- What you should do: Begin at the line with "Get the spoken words from this spectrogram." and set down each line exactly until the listing ends. Images stay out.

- Data extract:
============
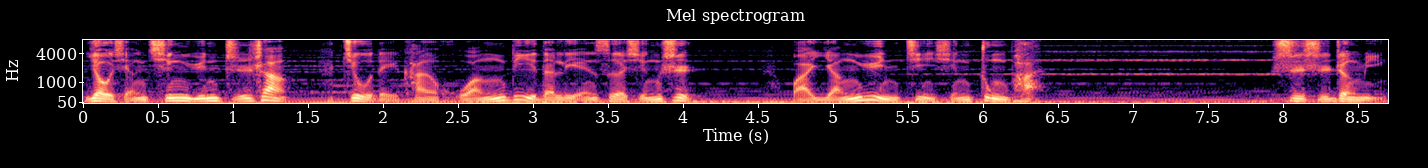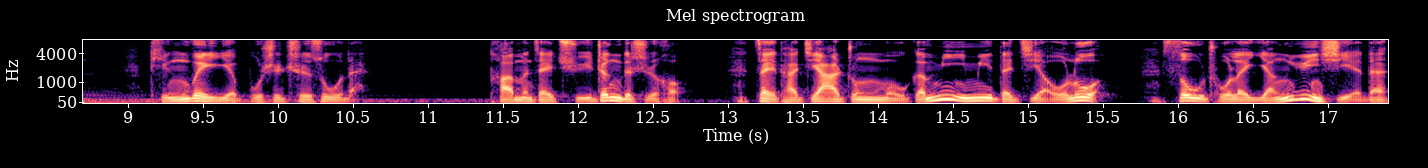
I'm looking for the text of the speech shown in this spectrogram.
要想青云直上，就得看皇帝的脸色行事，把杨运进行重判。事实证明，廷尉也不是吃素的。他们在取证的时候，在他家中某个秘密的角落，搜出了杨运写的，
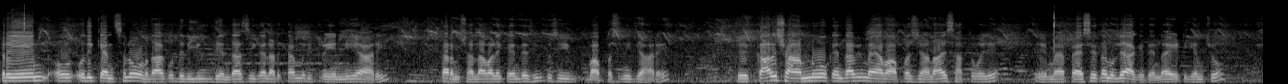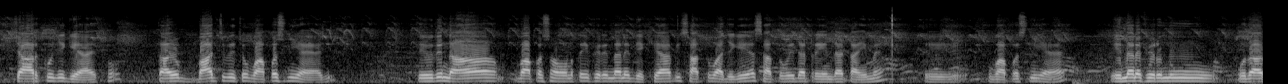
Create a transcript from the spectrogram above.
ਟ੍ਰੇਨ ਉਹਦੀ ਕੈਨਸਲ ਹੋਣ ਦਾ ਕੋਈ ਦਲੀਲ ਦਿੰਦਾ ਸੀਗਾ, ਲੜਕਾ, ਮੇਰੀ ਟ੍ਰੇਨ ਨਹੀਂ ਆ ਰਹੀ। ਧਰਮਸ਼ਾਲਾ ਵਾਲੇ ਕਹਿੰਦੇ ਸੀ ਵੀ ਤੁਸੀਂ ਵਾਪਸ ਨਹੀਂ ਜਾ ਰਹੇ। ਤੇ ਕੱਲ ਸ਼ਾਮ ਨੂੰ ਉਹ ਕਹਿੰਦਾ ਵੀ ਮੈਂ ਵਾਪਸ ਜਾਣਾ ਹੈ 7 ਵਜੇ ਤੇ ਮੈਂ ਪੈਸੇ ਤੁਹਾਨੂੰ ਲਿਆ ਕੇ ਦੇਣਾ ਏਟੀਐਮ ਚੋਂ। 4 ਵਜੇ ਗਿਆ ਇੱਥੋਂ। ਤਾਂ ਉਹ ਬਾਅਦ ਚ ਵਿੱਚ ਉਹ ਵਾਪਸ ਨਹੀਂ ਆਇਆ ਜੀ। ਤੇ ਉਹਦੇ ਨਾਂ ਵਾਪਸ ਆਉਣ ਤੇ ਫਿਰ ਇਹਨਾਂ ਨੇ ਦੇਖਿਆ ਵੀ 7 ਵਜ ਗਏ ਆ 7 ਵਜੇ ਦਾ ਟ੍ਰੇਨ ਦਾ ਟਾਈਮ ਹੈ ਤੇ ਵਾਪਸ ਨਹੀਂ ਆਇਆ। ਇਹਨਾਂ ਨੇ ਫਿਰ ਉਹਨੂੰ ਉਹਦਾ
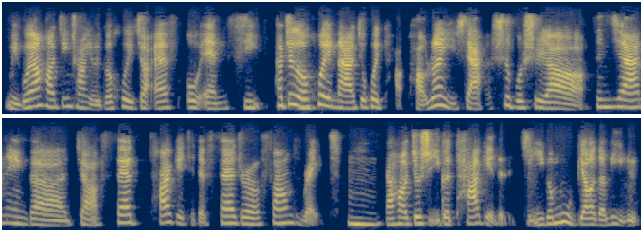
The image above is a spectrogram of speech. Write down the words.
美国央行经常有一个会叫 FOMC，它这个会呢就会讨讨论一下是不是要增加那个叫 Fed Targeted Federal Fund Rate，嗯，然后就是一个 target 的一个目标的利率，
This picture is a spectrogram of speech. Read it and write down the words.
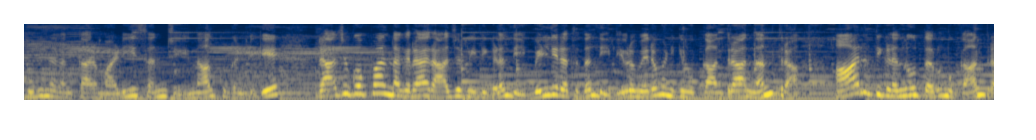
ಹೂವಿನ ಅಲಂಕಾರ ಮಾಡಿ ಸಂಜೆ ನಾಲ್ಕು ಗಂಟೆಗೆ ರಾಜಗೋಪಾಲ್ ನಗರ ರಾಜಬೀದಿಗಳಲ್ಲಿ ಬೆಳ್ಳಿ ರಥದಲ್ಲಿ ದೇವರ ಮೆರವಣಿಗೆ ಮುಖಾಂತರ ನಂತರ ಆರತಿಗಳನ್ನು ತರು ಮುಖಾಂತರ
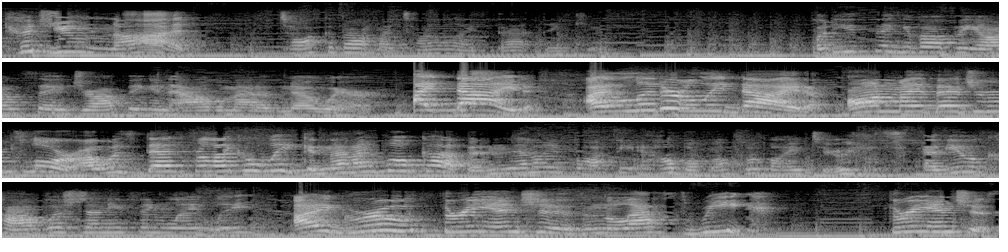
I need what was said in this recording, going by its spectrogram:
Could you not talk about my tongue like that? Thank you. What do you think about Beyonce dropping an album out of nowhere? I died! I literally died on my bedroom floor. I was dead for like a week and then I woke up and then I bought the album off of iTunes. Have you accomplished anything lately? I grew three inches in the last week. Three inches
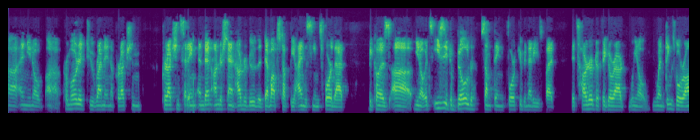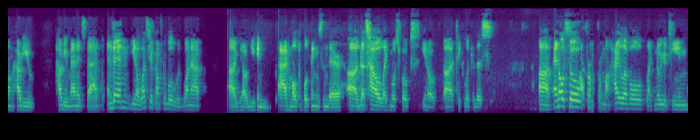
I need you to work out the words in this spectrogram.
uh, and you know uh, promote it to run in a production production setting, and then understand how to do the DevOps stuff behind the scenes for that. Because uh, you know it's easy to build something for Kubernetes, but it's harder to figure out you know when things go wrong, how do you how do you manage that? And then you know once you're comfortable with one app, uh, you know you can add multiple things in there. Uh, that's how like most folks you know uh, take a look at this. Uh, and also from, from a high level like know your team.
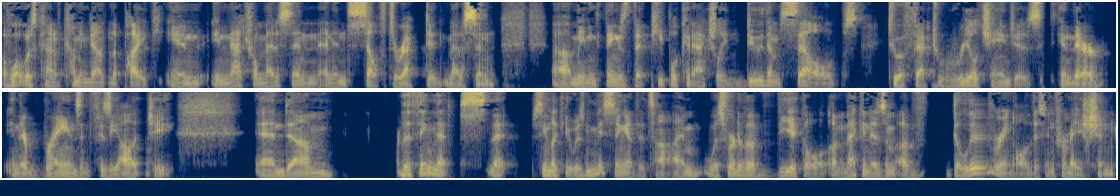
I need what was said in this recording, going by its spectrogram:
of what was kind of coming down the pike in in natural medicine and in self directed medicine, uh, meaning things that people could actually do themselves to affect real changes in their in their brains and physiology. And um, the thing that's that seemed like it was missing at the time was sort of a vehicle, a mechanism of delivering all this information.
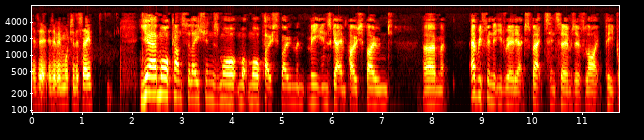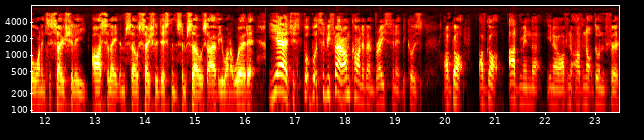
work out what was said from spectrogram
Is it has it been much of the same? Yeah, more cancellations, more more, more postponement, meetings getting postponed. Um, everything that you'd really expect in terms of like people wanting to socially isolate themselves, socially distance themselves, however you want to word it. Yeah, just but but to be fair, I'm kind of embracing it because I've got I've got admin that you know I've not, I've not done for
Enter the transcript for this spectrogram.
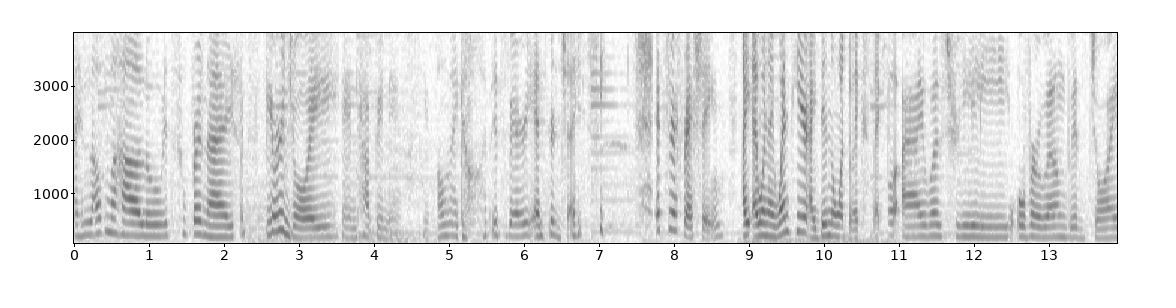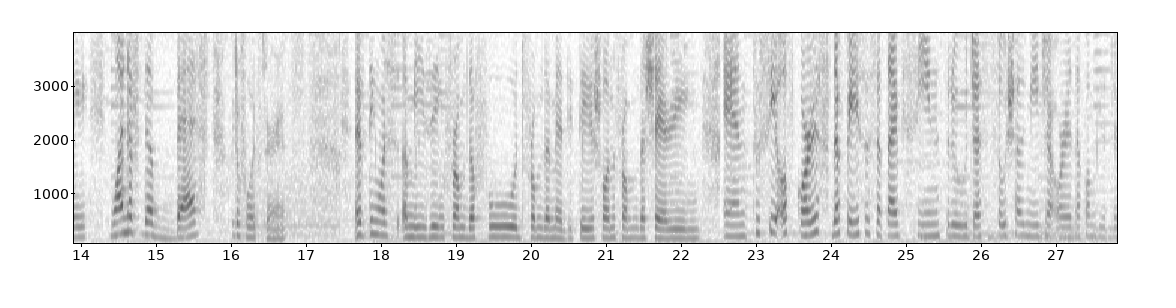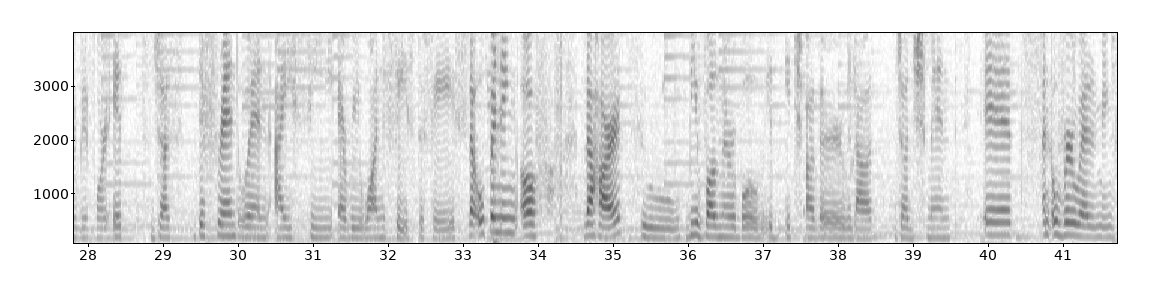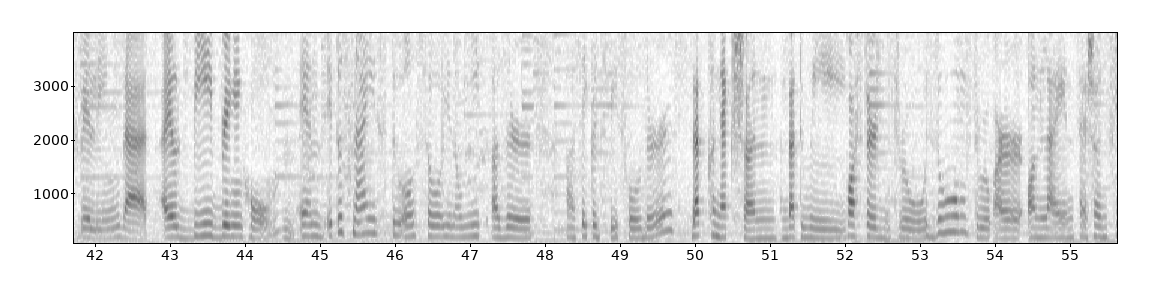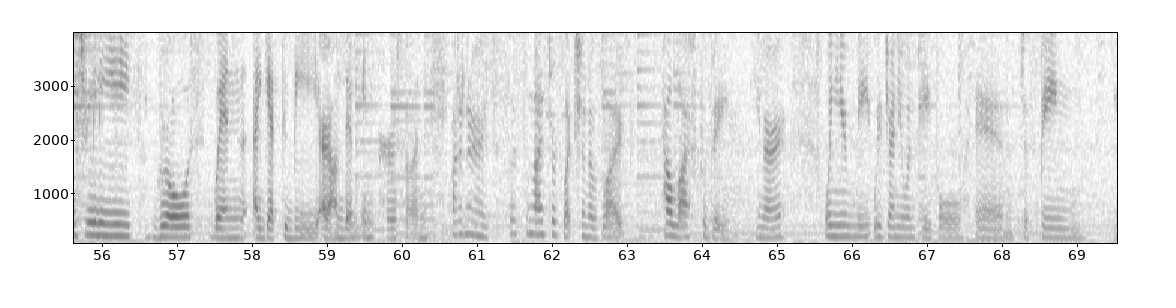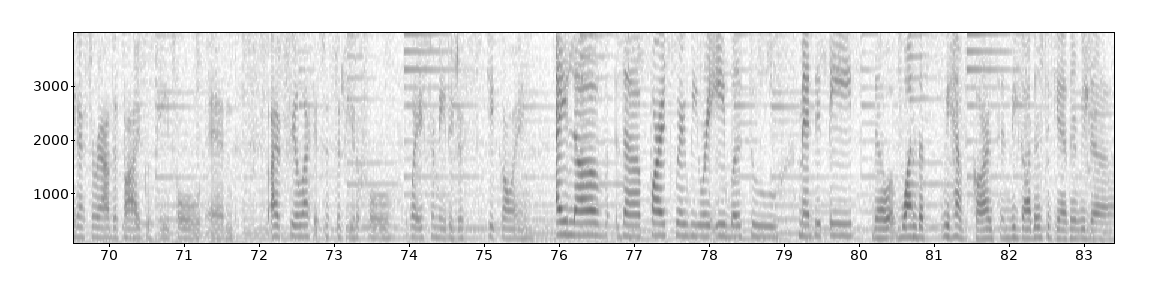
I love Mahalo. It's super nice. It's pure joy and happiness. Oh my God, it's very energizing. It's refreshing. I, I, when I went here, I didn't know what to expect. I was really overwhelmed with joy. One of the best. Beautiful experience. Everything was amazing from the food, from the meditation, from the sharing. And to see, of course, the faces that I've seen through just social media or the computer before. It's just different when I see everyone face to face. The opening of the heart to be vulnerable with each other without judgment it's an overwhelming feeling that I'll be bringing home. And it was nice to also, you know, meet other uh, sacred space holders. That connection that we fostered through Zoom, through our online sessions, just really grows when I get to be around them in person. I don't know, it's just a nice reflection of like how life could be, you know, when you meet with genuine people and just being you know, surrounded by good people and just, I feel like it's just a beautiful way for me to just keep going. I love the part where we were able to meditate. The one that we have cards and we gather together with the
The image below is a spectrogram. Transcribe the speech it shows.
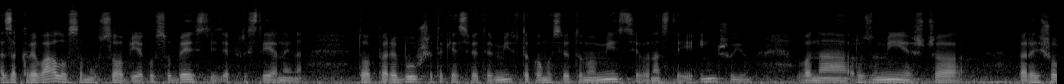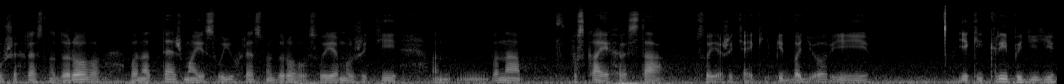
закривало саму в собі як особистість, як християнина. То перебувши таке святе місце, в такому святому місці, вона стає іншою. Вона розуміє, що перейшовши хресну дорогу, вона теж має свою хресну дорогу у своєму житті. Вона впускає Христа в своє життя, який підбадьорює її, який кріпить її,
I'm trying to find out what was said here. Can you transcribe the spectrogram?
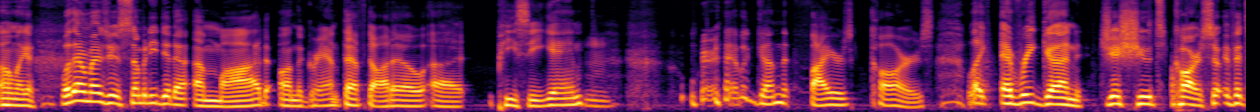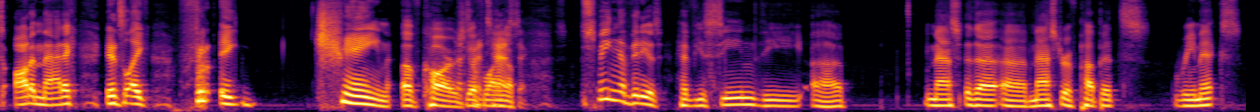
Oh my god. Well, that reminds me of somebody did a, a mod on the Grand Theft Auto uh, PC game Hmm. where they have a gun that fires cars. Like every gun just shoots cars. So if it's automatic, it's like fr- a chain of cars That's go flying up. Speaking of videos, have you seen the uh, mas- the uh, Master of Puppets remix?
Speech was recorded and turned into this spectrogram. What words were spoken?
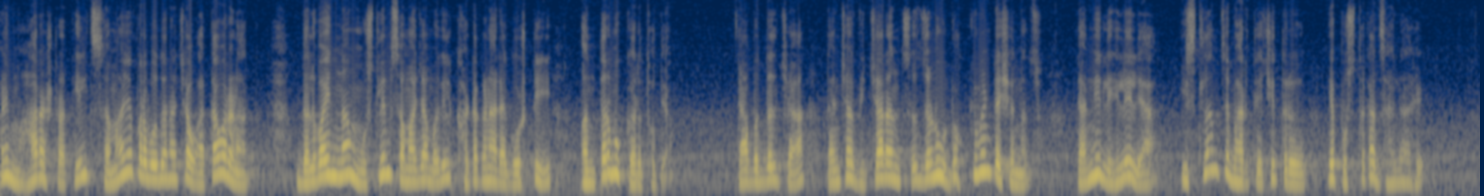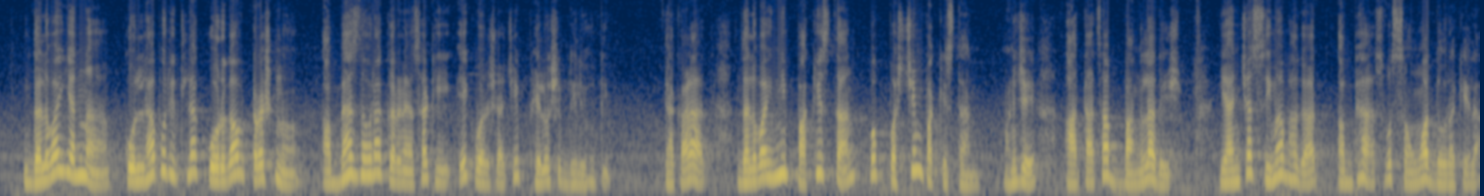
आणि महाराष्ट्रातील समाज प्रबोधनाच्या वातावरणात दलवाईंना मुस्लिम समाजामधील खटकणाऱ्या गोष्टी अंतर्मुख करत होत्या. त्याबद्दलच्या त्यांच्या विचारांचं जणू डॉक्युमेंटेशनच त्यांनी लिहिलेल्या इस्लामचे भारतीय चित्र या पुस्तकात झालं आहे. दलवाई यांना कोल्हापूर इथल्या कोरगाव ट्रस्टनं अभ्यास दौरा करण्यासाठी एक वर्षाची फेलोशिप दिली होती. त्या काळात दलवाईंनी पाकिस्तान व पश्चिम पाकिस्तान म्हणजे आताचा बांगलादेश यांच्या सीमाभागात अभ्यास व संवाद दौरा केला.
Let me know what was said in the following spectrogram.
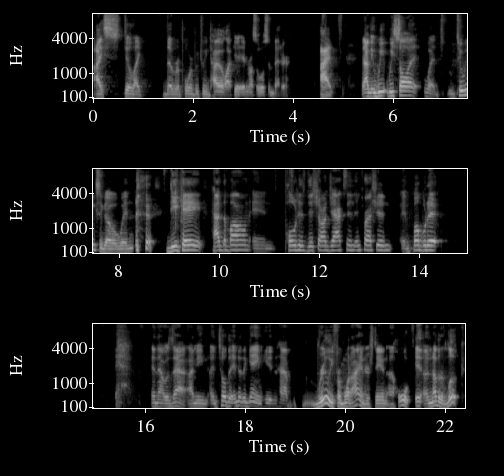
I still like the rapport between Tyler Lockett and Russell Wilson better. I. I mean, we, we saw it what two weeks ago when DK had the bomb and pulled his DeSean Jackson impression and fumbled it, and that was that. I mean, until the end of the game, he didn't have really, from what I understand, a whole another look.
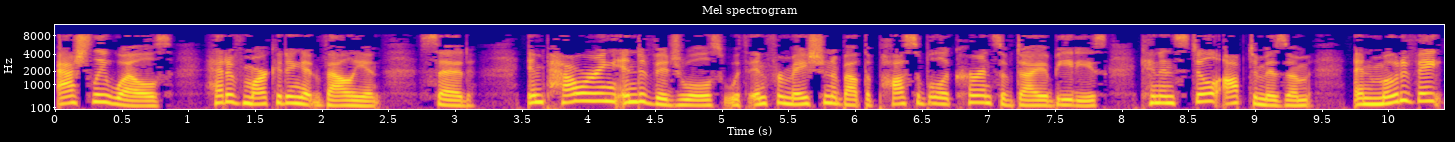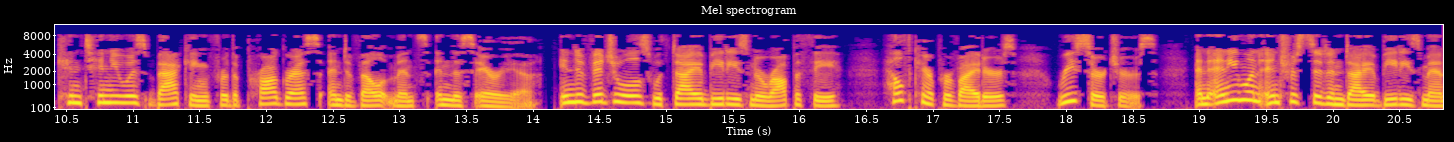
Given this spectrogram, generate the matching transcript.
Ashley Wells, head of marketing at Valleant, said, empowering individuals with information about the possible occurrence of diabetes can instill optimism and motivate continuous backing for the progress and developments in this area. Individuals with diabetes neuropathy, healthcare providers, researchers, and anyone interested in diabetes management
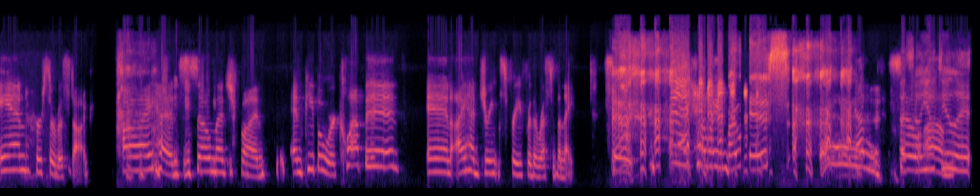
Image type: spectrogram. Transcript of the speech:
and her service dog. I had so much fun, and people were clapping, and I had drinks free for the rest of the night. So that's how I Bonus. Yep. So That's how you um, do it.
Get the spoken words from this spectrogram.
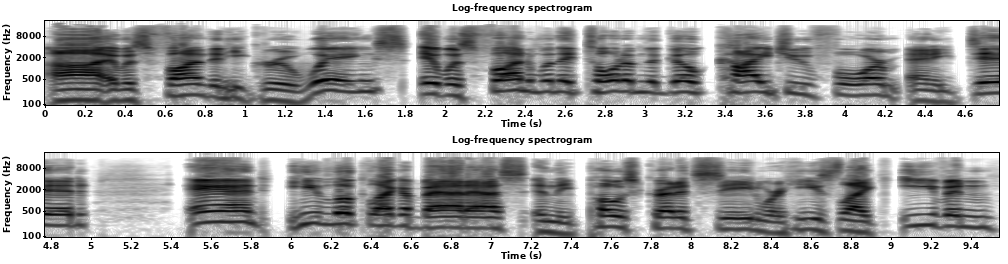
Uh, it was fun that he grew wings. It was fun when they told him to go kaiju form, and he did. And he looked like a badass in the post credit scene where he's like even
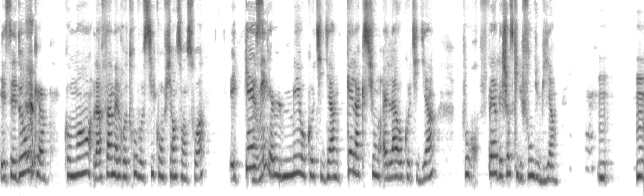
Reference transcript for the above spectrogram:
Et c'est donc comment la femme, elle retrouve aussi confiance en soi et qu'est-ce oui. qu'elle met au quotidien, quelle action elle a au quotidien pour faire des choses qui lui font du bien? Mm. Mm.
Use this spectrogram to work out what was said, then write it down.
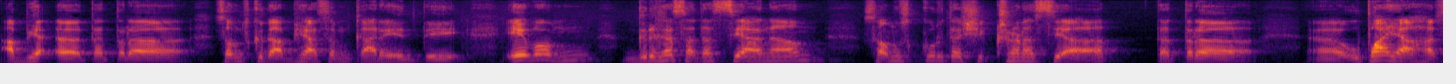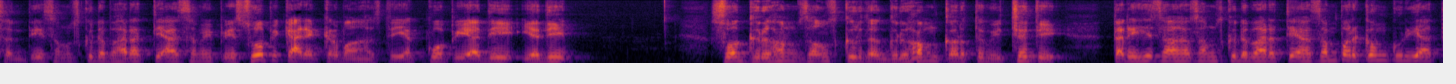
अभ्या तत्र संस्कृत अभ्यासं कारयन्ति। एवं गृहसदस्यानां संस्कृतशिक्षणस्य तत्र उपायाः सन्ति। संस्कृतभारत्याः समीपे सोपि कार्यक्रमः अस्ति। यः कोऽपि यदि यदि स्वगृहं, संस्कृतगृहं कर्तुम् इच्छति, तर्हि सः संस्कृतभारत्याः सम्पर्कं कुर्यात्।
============
- Result of the exercise:
Get the spoken words from this spectrogram.
Uh, it was fun that he grew wings. It was fun when they told him to go kaiju form, and he did. And he looked like a badass in the post credit scene where he's like even
Reference transcript for the above spectrogram:
Et c'est donc comment la femme, elle retrouve aussi confiance en soi et qu'est-ce oui. qu'elle met au quotidien, quelle action elle a au quotidien pour faire des choses qui lui font du bien? Mm. Mm.
Use this spectrogram to work out what was said, then write it down.
अभ्या तत्र संस्कृत अभ्यासं कारयन्ति। एवं गृहसदस्यानां संस्कृतशिक्षणस्य तत्र उपायाः सन्ति। संस्कृतभारत्याः समीपे सोपि कार्यक्रमः अस्ति। यः कोऽपि यदि यदि स्वगृहं, संस्कृतगृहं कर्तुम् इच्छति, तर्हि सः संस्कृतभारत्याः सम्पर्कं कुर्यात्।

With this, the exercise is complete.